Abstract & Commentary
Synopsis: No CT variables predicted severe in-hospital morbidity and mortality (death from pulmonary embolism, death from any cause, or cardiac arrest) in patients with PE. However, ventricular septal bowing and increased RV/LV diameter ratio were both strongly predictive of less severe morbidity, namely, subsequent ICU admission, and oligemia was associated with subsequent intubation and vasopressor use.
Source: Araoz PA, et al. J Thorac Imaging. 2003;18(4): 207-216.
The radiology group at the university of California, San Francisco, attempted to determine whether variables measured on the basis of CT angiography would predict in-hospital morbidity and mortality in patients with pulmonary embolism. Between January 1998 and January 2001, CT scans from 173 patients that were positive for pulmonary emboli were reviewed from 2 hospitals using (initially) single detector and (later) multidetector scanners. The scans were reviewed for the following potential indicators of adverse outcome: leftward ventricular septal bowing; increased right ventricle to left ventricle diameter ratio; clot burden, increased pulmonary artery to aorta diameter ratio; and oligemia. Outcome measurements included death from pulmonary embolism, death from any cause, cardiac arrest, and milder outcomes such as intubation, the use of vasopressors, or admission to the intensive care unit.
Ventricular septal bowing and increased RV/LV diameter ratio both predicted ICU admission, and oligemia was associated with subsequent intubation and vasopressor use. However, no CT variable predicted in-hospital morbidity and mortality in patients with pulmonary emboli. There were several limitations to the study, including the use of single detector scanners early on, a potential bias in patient selection due to the 2 hospitals’ lack of use of CT in 1997 for PE, a relatively small sample size, and technical limitations of CT angiography for evaluating right ventricular dysfunction.
Comment by James E. McFeely, MD
In the last several years, the use of CT angiography has greatly increased as a diagnostic test for proximal pulmonary emboli. The reasons for the increase are various and include the increased availability of multidetector helical scanners with improved sensitivity for clot, the ease of obtaining CT studies, and the associated difficulty in obtaining nuclear medicine studies, particularly during off-hours. CT technology for finding pulmonary emboli is rapidly improving. It is possible that, in the future, electrocardiographically gated helical multiplaner CT pulmonary angiography may be more useful for finding wall motion abnormalities.
As stated Araoz and colleagues, the surface echocardiogram remains the test of choice to evaluate right ventricular dysfunction in patients with acute pulmonary emboli. It is also probably a better choice if you are attempting to predict the in-hospital morbidity and mortality that may result from this phenomenon.

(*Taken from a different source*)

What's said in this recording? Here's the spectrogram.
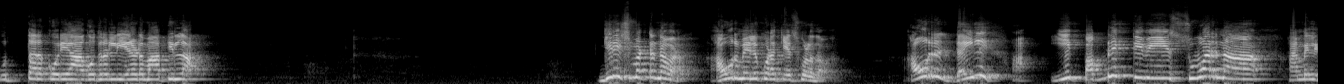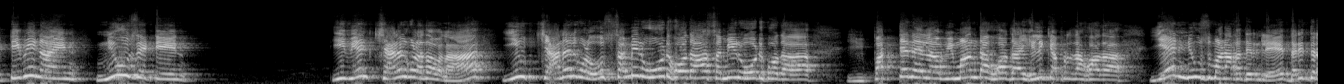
ಉತ್ತರ ಕೊರಿಯಾ ಆಗೋದ್ರಲ್ಲಿ ಎರಡು ಮಾತಿಲ್ಲ. ಗಿರೀಶ್ ಮಟ್ಟಣ್ಣವರ್ ಅವ್ರ ಮೇಲೆ ಕೂಡ ಕೇಸ್ಗಳದಾವ. ಅವ್ರ ಡೈಲಿ ಈ ಪಬ್ಲಿಕ್ ಟಿವಿ ಸುವರ್ಣ, ಆಮೇಲೆ ಟಿವಿ ನೈನ್, ನ್ಯೂಸ್ ಏಟೀನ್ ಇವೇನ್ ಚಾನೆಲ್ಗಳು ಅದಾವಲ್ಲ? ಈ ಚಾನೆಲ್ಗಳು ಸಮೀರ್ ಓಡಿ ಹೋದ, ಸಮೀರ್ ಓಡಿ ಹೋದ, ಈ ಪತ್ತೆನೇ ಇಲ್ಲ ವಿಮಾನದಾಗ ಹೋದ ಹೆಲಿಕಾಪ್ಟರ್ದಾಗ ಹೋದ, ಏನ್ ನ್ಯೂಸ್ ಮಾಡಾಕದಿರ್ಲಿ ದರಿದ್ರ.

James E. McFeely, MD, Pulmonary and Critical Care Medicine, Alta Bates Summit Medical Center, Berkeley, CA, is Associate Editor for Critical Care Alert.